Also check out: Anxiety in Women – Causes, Symptoms, Treatment
Severe anxiety episodes can make your skin more itchy than usual. Pruritus is a condition commonly known as excessive itching which is a possible result of severe anxiety, Dr Hal Weitzbuch, M.D., M.S., F.A.A.D., a board-certified dermatologist specializing in diagnosing and treating diseases, tumours, infections, and age-related changes of the skin, hair, and nails, tells Bustle. “There are several reasons why anxiety might lead to itching and then scratching,” he says. “One reason is that anxiety is a neural condition and the nerves might be hyper-sensitive to any itch signal.”

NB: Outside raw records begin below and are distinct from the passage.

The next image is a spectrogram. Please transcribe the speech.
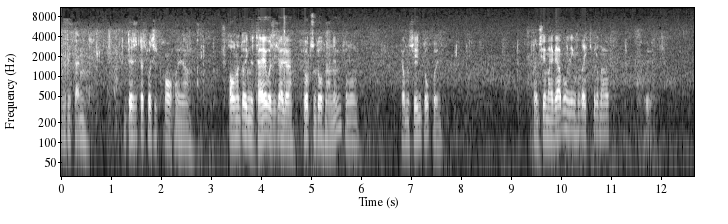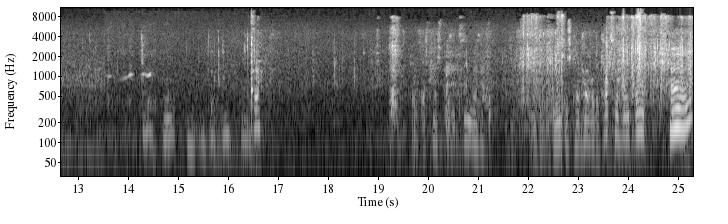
würde dann. Das ist das, was ich brauche, ja. Ich brauche nicht irgendein Teil, was ich alle 14 Durchnahmen nimmt, sondern der muss jeden durchholen. Dann steht meine Werbung links und rechts wieder drauf. Cool. Ganz echt mal Spüle ziehen lassen. Also die Gemütlichkeit halber der Kerzen noch rein drin.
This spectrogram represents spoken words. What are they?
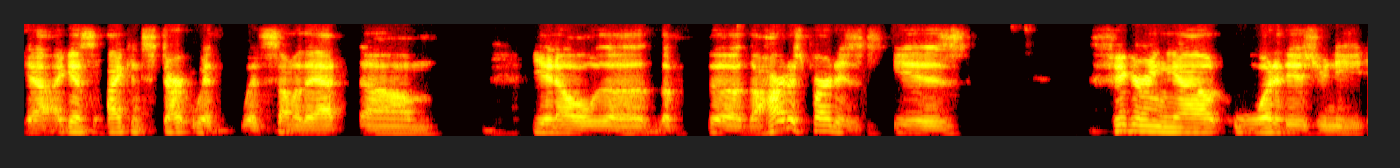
Yeah i guess i can start with with some of that. Um, you know the, the the the hardest part is is figuring out what it is you need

Washing your body and applying moisturizer more often may help in reducing itching. If not, make sure you take an appointment with your dermatologist.
Weitzbuch says that if you have chronic rashes like psoriasis, you can have a worse turn in this situation while having anxiety. Psoriasis is a skin issue that includes a lot of immune cells in the skin and anxiety can have a worse impact on the cells of your immune system due to excessive stress hormones. Treatment can be based on individual to individual as Rashes also affect differently on different bodies.
“Acne is the best example where stress from anxiety can release cortisol,” Dr Sandy Skotnicki, a consultant dermatologist who’s an expert in skin irritants and author of Beyond Soap, tells Bustle. “Cortisol will increase the skin’s oil production through the testosterone pathway and can increase pimples,” she says. Visiting your dermatologist if you feel acne during anxiety is very important.
But the most important thing to keep in mind is that you must not take stress due to these skin issues. Already these skin issues are a result of mental health disorders, anxiety. Anxiety is what you should focus on, you will feel relieved in all these skin issues once you reduce stress and try to stay calm as much as possible.